# AIM OF THE TASK:
Once the line with "Submit a transcript" is found in the entries below, repeat it and each following line exactly, up to and including the line with "Transcription of this spectrogram". Add no other lines.

# EXERCISE DATA:
▼▼▼

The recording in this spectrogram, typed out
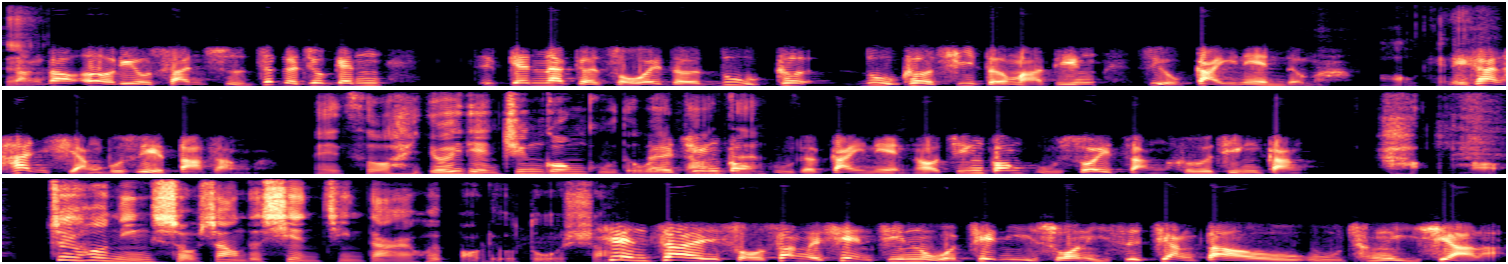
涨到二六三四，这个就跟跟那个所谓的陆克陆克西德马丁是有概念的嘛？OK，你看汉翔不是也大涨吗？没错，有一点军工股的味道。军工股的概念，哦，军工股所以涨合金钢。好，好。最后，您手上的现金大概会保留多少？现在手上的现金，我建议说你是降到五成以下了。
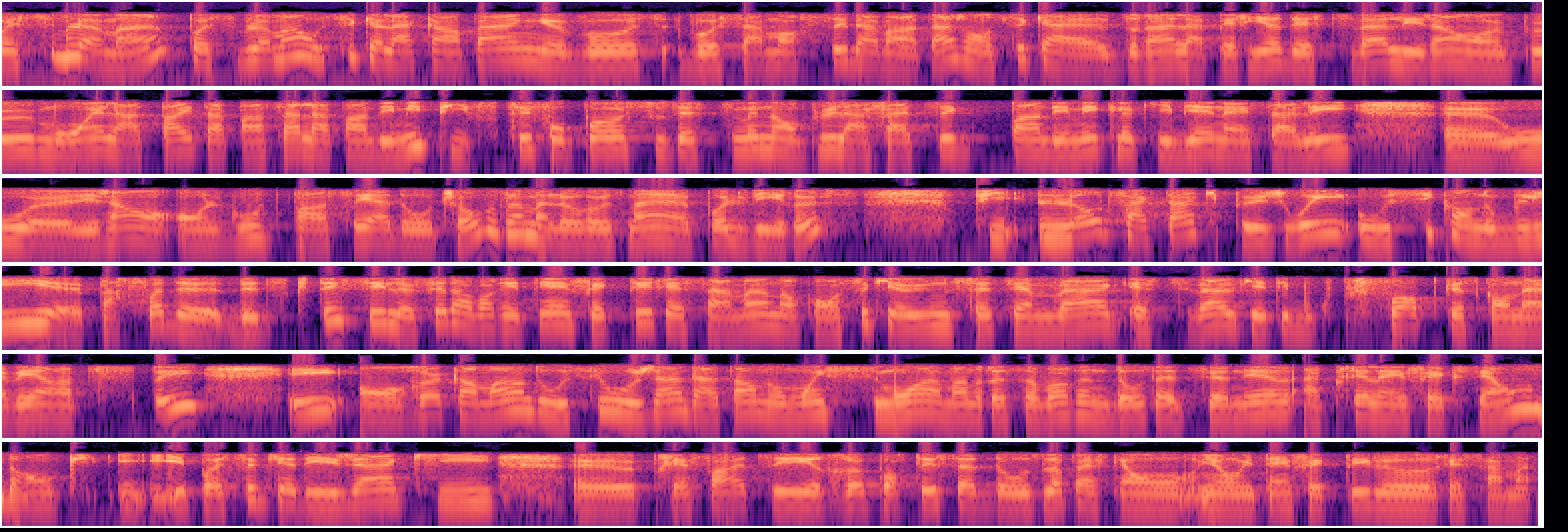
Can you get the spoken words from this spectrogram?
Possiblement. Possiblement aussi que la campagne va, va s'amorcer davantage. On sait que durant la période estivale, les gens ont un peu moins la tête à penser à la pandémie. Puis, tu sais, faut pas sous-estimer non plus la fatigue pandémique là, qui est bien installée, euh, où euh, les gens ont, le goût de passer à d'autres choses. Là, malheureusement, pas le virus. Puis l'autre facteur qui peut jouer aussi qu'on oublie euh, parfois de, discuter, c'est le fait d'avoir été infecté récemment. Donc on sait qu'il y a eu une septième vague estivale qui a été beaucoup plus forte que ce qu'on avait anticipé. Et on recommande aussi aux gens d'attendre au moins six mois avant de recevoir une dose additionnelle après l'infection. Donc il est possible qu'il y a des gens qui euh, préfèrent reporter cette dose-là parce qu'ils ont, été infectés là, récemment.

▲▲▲
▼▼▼

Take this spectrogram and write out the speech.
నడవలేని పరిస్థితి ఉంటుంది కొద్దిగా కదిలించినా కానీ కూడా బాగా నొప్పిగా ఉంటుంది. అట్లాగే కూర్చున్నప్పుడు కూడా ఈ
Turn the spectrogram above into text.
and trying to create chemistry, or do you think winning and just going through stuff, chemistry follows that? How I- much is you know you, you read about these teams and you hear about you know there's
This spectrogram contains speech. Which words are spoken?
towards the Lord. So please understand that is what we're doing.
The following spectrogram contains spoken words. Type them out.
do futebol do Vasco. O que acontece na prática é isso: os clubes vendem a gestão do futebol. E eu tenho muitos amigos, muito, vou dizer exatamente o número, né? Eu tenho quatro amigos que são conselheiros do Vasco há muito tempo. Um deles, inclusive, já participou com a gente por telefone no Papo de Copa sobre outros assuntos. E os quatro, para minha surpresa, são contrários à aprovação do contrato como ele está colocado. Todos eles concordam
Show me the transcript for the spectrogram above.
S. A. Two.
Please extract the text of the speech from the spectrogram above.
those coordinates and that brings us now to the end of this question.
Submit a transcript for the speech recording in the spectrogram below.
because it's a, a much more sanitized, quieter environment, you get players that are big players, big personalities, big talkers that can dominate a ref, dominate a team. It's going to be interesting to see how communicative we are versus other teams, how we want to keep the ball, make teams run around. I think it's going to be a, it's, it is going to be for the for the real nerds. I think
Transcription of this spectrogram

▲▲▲
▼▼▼

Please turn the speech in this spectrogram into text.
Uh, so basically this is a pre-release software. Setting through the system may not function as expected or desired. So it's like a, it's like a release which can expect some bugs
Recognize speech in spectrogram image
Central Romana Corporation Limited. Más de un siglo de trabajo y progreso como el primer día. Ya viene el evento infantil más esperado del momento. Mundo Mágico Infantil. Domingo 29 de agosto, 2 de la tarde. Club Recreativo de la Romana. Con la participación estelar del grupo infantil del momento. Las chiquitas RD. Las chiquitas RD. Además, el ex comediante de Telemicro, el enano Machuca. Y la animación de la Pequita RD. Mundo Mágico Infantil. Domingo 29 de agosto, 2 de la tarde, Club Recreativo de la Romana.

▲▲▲

# WRITTEN ANSWER:
Submit a transcript for the speech recording in the spectrogram below.
because it's a, a much more sanitized, quieter environment, you get players that are big players, big personalities, big talkers that can dominate a ref, dominate a team. It's going to be interesting to see how communicative we are versus other teams, how we want to keep the ball, make teams run around. I think it's going to be a, it's, it is going to be for the for the real nerds. I think
Transcription of this spectrogram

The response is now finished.